* Instructions to follow *
Scan the data below and state the number of lines that include the word "sound", adding no comment.

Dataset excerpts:
══════════════════════════════
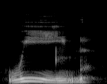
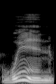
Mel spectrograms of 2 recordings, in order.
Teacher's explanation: It has the long E sound like green beans, so it's more closed. Not win, but wean.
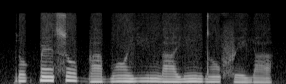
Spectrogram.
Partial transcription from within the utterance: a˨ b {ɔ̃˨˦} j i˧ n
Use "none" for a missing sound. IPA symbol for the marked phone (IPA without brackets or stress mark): ɔ̃˧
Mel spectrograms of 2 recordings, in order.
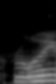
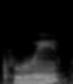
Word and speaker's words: Cooley: I can't say that word. Cruelly, which would totally fit him, but it's Cooley.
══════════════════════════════
* Problem solution *
2